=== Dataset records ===
⟨
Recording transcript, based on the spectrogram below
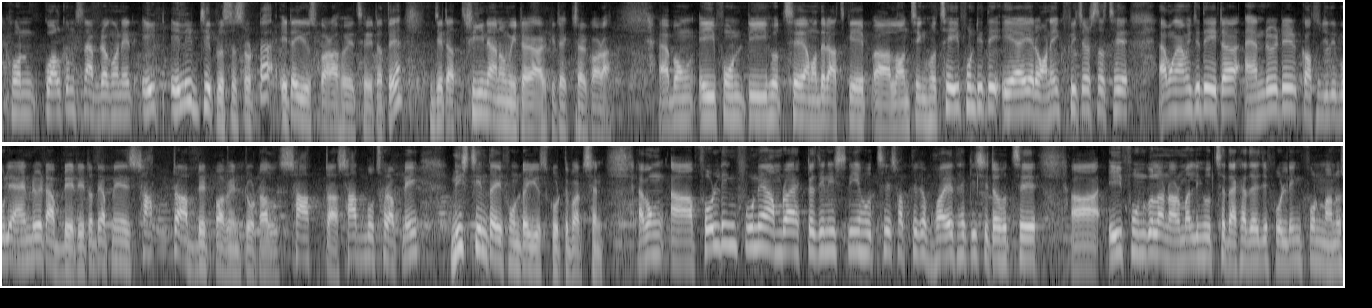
এখন কোয়ালকম স্ন্যাপড্রাগনের এইট এলিট যে প্রসেসরটা এটা ইউজ করা হয়েছে এটাতে, যেটা থ্রি ন্যানোমিটার আর্কিটেকচার করা। এবং এই ফোনটি হচ্ছে আমাদের আজকে লঞ্চিং হচ্ছে। এই ফোনটিতে এআই এর অনেক ফিচার্স আছে, এবং আমি যদি এটা অ্যান্ড্রয়েডের কথা যদি বলি অ্যান্ড্রয়েড আপডেট এটাতে আপনি সাতটা আপডেট পাবেন টোটাল সাতটা, সাত বছর আপনি নিশ্চিন্তায় এই ফোনটা ইউজ করতে পারছেন। এবং ফোল্ডিং ফোনে আমরা একটা জিনিস নিয়ে হচ্ছে সব থেকে ভয়ে থাকি, সেটা হচ্ছে এই ফোনগুলো নর্মালি হচ্ছে দেখা যায় যে ফোল্ডিং ফোন মানুষ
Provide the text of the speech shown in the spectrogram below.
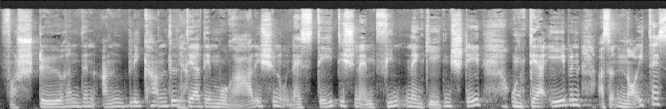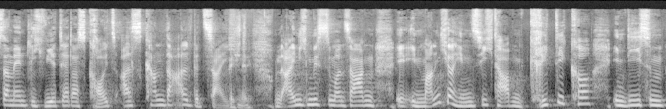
verstörenden Anblick handelt, ja. der dem moralischen und ästhetischen Empfinden entgegensteht und der eben, also neutestamentlich wird ja das Kreuz als Skandal bezeichnet. Richtig. Und eigentlich müsste man sagen, in mancher Hinsicht haben Kritiker in diesem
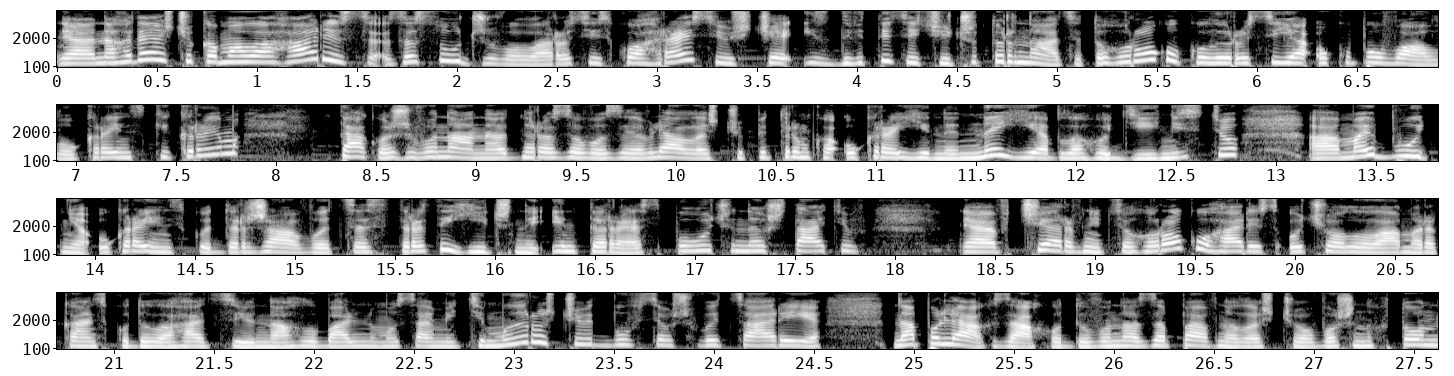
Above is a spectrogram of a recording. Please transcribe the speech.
Е, Нагадаю, що Камала Гарріс засуджувала російську агресію ще із 2014 року, коли Росія окупувала український Крим. Також вона неодноразово заявляла, що підтримка України не є благодійністю. Майбутнє української держави це стратегічний інтерес Сполучених Штатів. Е, В червні цього року Гарріс очолила американську делегацію на глобальному саміті миру, що відбувся в Швейцарії. На полях заходу вона запевнила, що Вашингтон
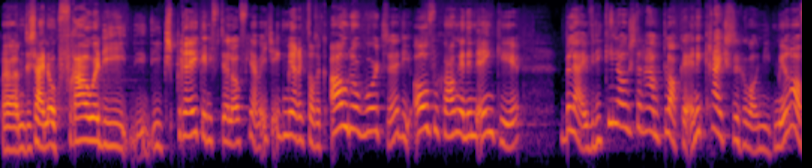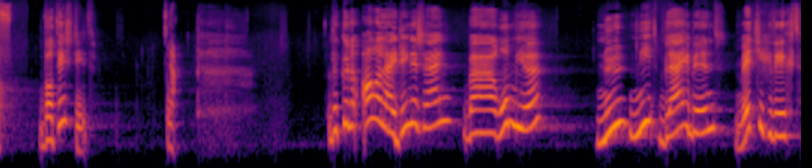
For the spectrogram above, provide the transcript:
Um, er zijn ook vrouwen die, die, die, ik spreek en die vertellen over, ja, weet je, ik merk dat ik ouder word, hè, die overgang, en in één keer blijven die kilo's eraan plakken en ik krijg ze er gewoon niet meer af. Wat is dit? Nou, er kunnen allerlei dingen zijn waarom je nu niet blij bent met je gewicht,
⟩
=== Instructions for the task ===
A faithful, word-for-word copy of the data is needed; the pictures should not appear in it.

=== Expected answer ===
Recording transcript, based on the spectrogram below
এখন কোয়ালকম স্ন্যাপড্রাগনের এইট এলিট যে প্রসেসরটা এটা ইউজ করা হয়েছে এটাতে, যেটা থ্রি ন্যানোমিটার আর্কিটেকচার করা। এবং এই ফোনটি হচ্ছে আমাদের আজকে লঞ্চিং হচ্ছে। এই ফোনটিতে এআই এর অনেক ফিচার্স আছে, এবং আমি যদি এটা অ্যান্ড্রয়েডের কথা যদি বলি অ্যান্ড্রয়েড আপডেট এটাতে আপনি সাতটা আপডেট পাবেন টোটাল সাতটা, সাত বছর আপনি নিশ্চিন্তায় এই ফোনটা ইউজ করতে পারছেন। এবং ফোল্ডিং ফোনে আমরা একটা জিনিস নিয়ে হচ্ছে সব থেকে ভয়ে থাকি, সেটা হচ্ছে এই ফোনগুলো নর্মালি হচ্ছে দেখা যায় যে ফোল্ডিং ফোন মানুষ
Provide the text of the speech shown in the spectrogram below.
verstörenden Anblick handelt, ja. der dem moralischen und ästhetischen Empfinden entgegensteht und der eben, also neutestamentlich wird ja das Kreuz als Skandal bezeichnet. Richtig. Und eigentlich müsste man sagen, in mancher Hinsicht haben Kritiker in diesem
Above is a spectrogram of a recording. Please transcribe the speech.
Е, Нагадаю, що Камала Гарріс засуджувала російську агресію ще із 2014 року, коли Росія окупувала український Крим. Також вона неодноразово заявляла, що підтримка України не є благодійністю. Майбутнє української держави це стратегічний інтерес Сполучених Штатів. Е, В червні цього року Гарріс очолила американську делегацію на глобальному саміті миру, що відбувся в Швейцарії. На полях заходу вона запевнила, що Вашингтон
For the spectrogram above, provide the transcript:
Um, er zijn ook vrouwen die, die, die, ik spreek en die vertellen over, ja, weet je, ik merk dat ik ouder word, hè, die overgang, en in één keer blijven die kilo's eraan plakken en ik krijg ze er gewoon niet meer af. Wat is dit? Nou, er kunnen allerlei dingen zijn waarom je nu niet blij bent met je gewicht,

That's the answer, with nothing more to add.